*** Opening of Recorded data ***
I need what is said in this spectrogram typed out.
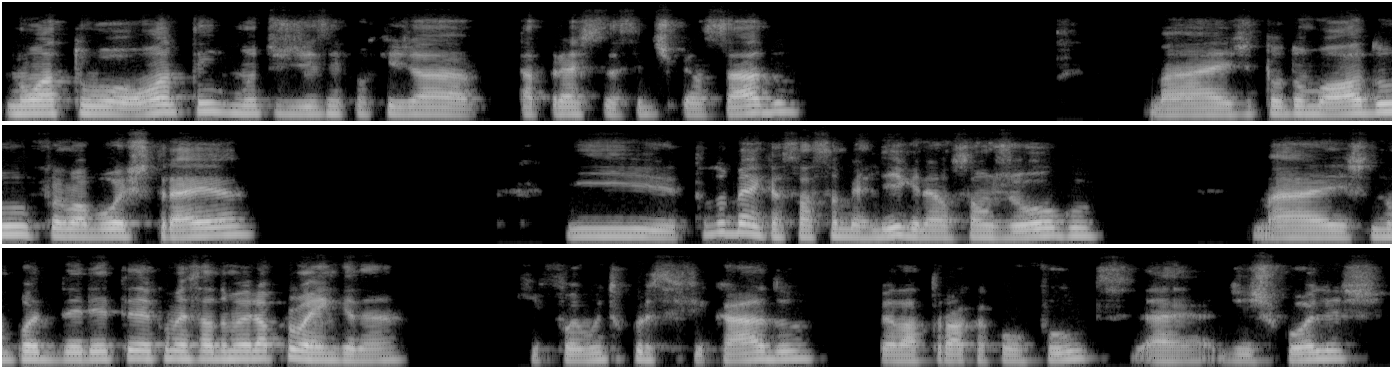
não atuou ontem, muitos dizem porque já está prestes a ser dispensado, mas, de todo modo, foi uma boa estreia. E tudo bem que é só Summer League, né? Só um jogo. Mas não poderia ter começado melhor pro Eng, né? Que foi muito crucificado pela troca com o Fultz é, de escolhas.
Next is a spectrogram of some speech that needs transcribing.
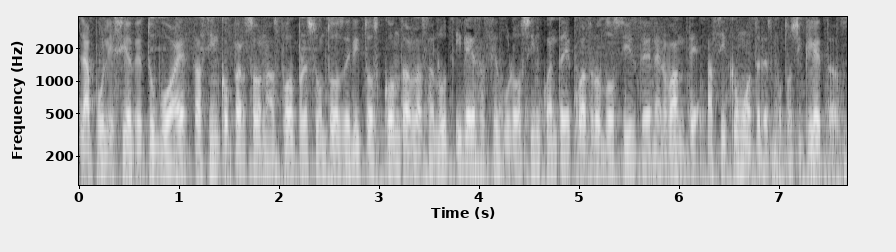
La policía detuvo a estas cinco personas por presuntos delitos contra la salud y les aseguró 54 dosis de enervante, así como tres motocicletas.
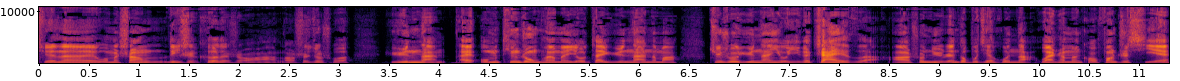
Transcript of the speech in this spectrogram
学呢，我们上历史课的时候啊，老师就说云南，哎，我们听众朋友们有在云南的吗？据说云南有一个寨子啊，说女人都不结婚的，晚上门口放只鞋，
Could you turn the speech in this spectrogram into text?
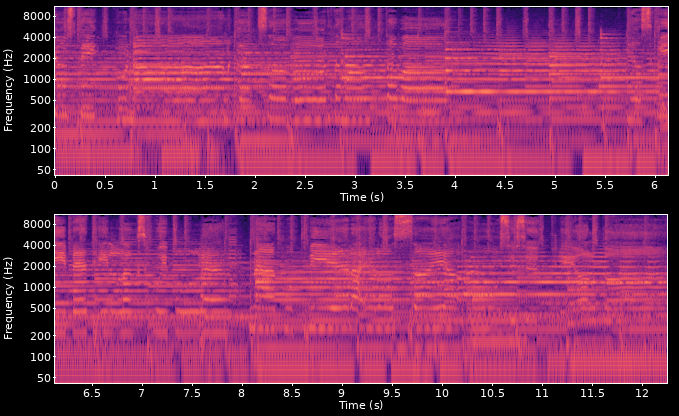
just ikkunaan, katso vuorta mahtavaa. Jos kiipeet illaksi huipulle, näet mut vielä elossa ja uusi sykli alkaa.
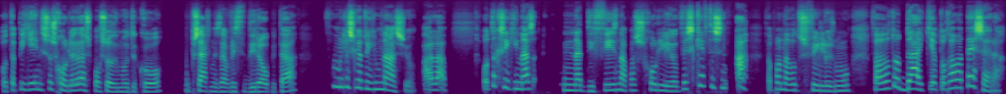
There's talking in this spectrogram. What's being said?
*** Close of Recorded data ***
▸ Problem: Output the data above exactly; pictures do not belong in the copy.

▸ Result:
I need what is said in this spectrogram typed out.
não atuou ontem, muitos dizem porque já está prestes a ser dispensado, mas, de todo modo, foi uma boa estreia. E tudo bem que é só Summer League, né? Só um jogo. Mas não poderia ter começado melhor pro Eng, né? Que foi muito crucificado pela troca com o Fultz é, de escolhas.
Next is a spectrogram of some speech that needs transcribing.
La policía detuvo a estas cinco personas por presuntos delitos contra la salud y les aseguró 54 dosis de enervante, así como tres motocicletas.
Transcript of the speech in this spectrogram
学呢，我们上历史课的时候啊，老师就说云南，哎，我们听众朋友们有在云南的吗？据说云南有一个寨子啊，说女人都不结婚的，晚上门口放只鞋，
Could you turn the speech in this spectrogram into text?
just ikkunaan, katso vuorta mahtavaa. Jos kiipeet illaksi huipulle, näet mut vielä elossa ja uusi sykli alkaa.
There's talking in this spectrogram. What's being said?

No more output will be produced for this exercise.